CAMBODIA plans to deploy more than 100,000 security personnel and “village guards” at polling stations across the country in the upcoming July elections, police said on Wednesday.
In a statement on the website of the General Commissariat of the National Police, spokesman Kiet Chantharith said on top of the initial 80,000 security forces planned to police polling stations, the government will deploy an additional 20,000 “village guards” to provide security during the election.
According to Radio Free Asia (RFA), the rollout is a significant increase in the number deployed in the most recent elections in June 2017. During the commune elections, only 50,000 personnel were used to oversee the vote. These were made up of Cambodian police, military police, and more than 4,000 soldiers from the Royal Cambodian Armed Forces.
At a training session on election-related laws, regulations and procedures, and code of conduct for security personnel, Kiet Chantharith said that all officers working to protect the ballot must “clearly understand their roles … so that the environment on Election Day will proceed smoothly, freely, fairly, and justly, and without intimidation or threat.”
Election watchdog Committee on Free and Fair Elections in Cambodia (Comfrel), questioned whether the so-called “village guards” would receive adequate training to ensure the safety and rights of voters.
“These village guards fall under the framework of the Ministry of the Interior, but they are just citizen volunteers from their villages or communes who are chosen by the local council to help monitor security,” Comfrel representative Kan Savang told RFA, adding that they “aren’t provided with remuneration like public servants.”

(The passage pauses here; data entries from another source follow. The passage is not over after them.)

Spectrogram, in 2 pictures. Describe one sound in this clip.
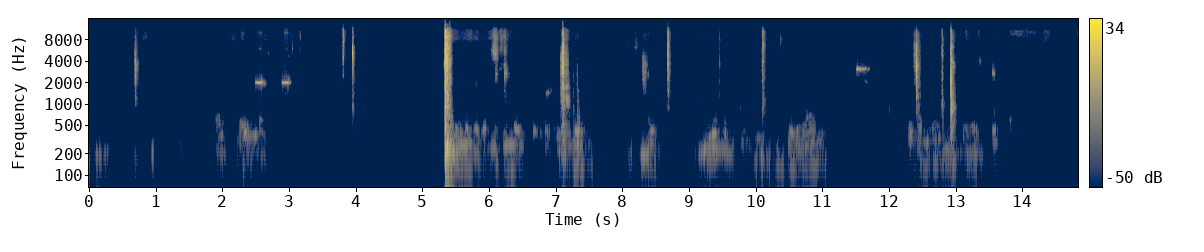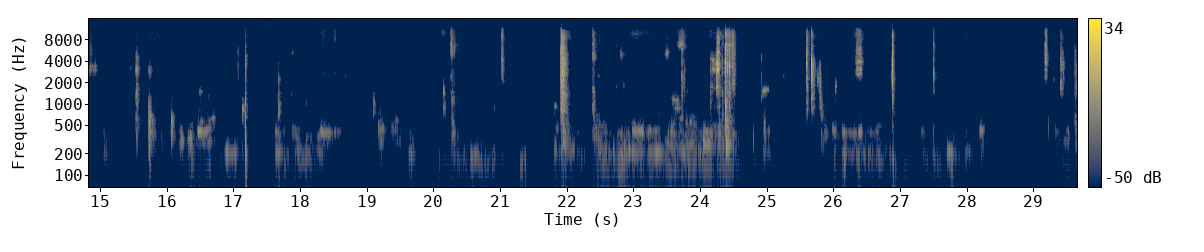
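Sharp clicks and knocks sound as a laptop and cables are handled.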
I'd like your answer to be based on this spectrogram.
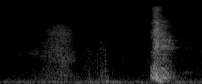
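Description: A single sharp sneeze bursts out loudly near the end after a quieter breathy inhale and soft background noise, close to the listener during a casual indoor livestream.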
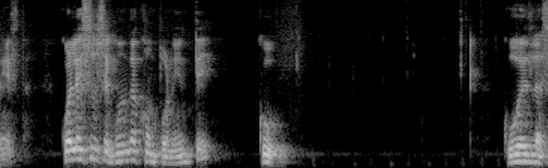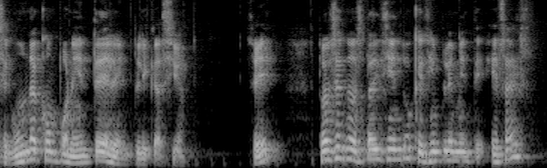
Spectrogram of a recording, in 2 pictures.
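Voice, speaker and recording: A man tutoring logic in a screen-recorded lesson, speaking slowly and often checking with "¿sí?" and "¿listo?". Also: a little high, creaky, darkish tone. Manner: slow, repetitive, asks rhetorical checks.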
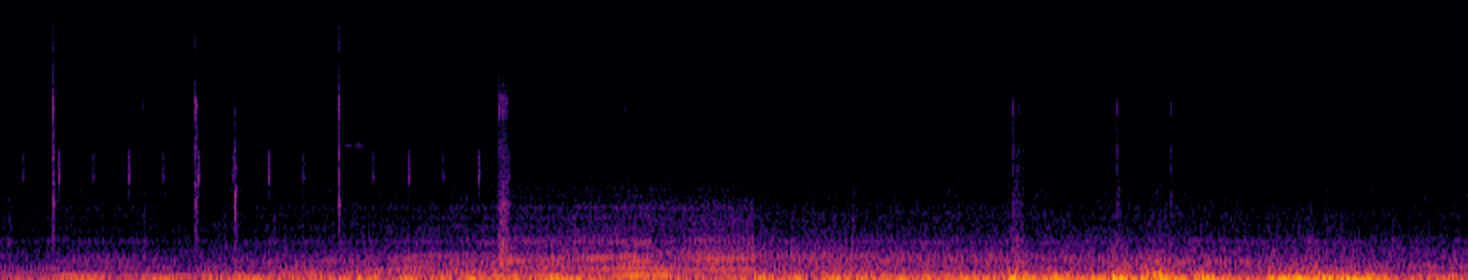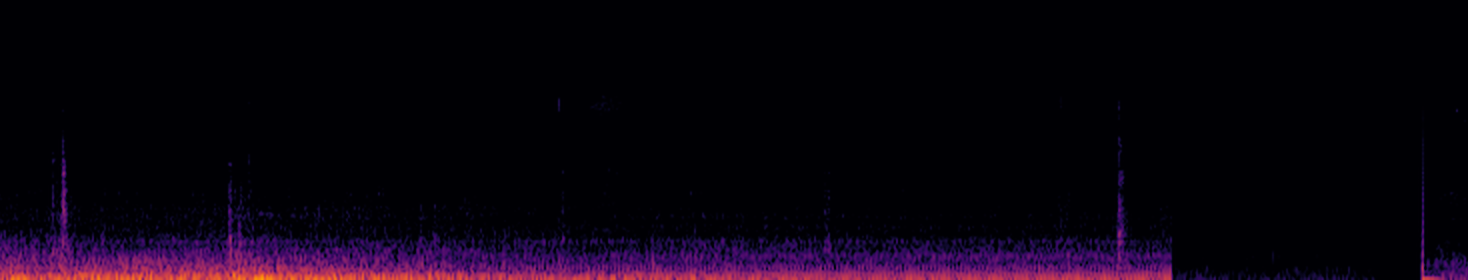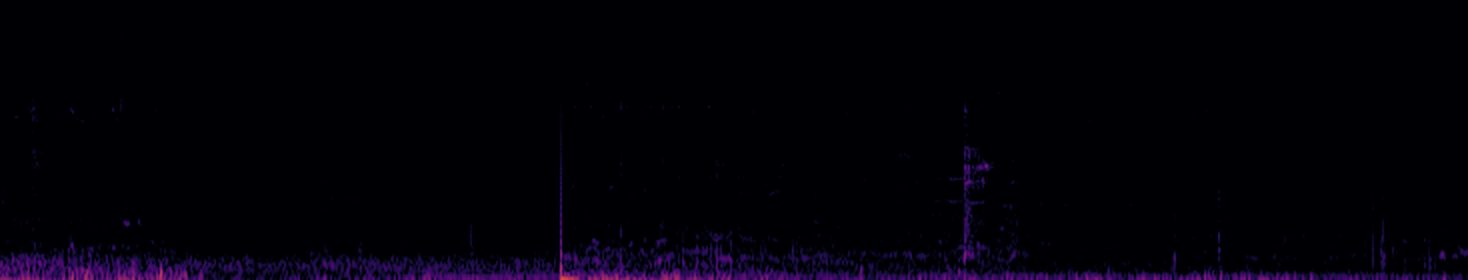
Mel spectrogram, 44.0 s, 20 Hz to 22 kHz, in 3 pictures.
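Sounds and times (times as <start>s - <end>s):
car road and engine rumble: 0.0s - 26.4s, 28.9s - 44.0s
sharp clicks: 0.1s - 5.3s.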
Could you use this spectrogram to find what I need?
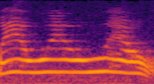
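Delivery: high-pitched wail like a fire alarm. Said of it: "That was a really good fire alarm impression".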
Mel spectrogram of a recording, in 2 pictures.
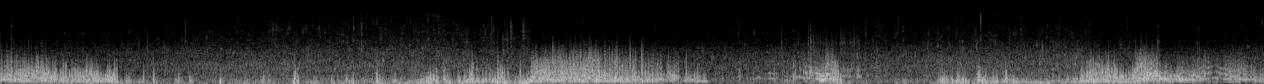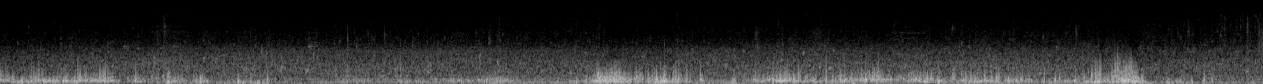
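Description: Wind buffeting the microphone on a sailboat's deck, coming in irregular gusts every few seconds.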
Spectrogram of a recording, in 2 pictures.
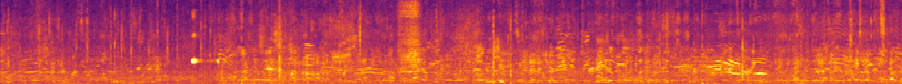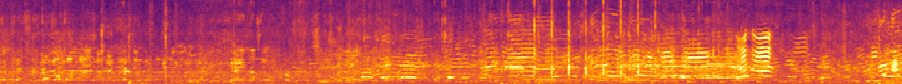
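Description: A crowd of spectators chatters outdoors at a distance.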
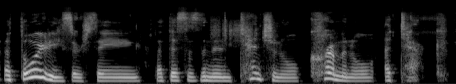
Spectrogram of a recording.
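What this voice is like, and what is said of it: Mock newscaster voice. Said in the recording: “let me say my newscaster voice.”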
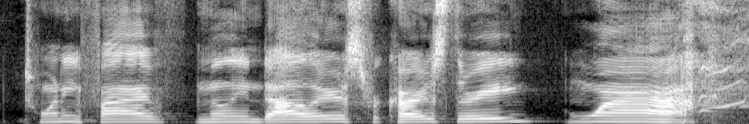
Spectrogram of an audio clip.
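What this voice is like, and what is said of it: Imitates another person's voice. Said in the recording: “best Owen Wilson impression”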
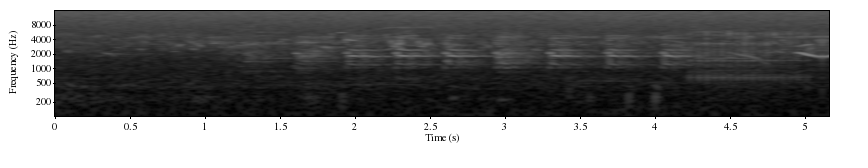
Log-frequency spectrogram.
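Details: Call-shy longbeard wild turkey tom in Nebraska, approached without calls or decoys, gives a long rapid rolling gobble lasting over two seconds, with chattering songbirds and steady outdoor background noise.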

The increased security presence could be a sign of long-serving Prime Minister Hun Sen’s fear of losing, according to political analyst Hang Vitou. While the now dissolved opposition party have called for the Cambodians to boycott the July 29 election, it is unlikely to have any effect on the outcome, Hang said.
“I think that the government is afraid of … any unexpected event that might occur,” he said.
“I expect that the opposition supporters – if they even participate – will merely go to vote. The opposition appears incapable of doing anything that would disrupt or disturb the election.”
Hun Sen has been implementing a crackdown on opposition to his more than 30-year rule in the lead up to polling day. The only credible opposition party, the Cambodian National Rescue Party, was dissolved in November and its leader, Kem Sokha, jailed on charges of treason.
He has also closed media outlets and NGOs that criticised his approach.
As the only established party remaining in the race, the upcoming election has been called a “sham” by Western countries, many of whom have cut off aid and impose a visa ban on some of the party’s members.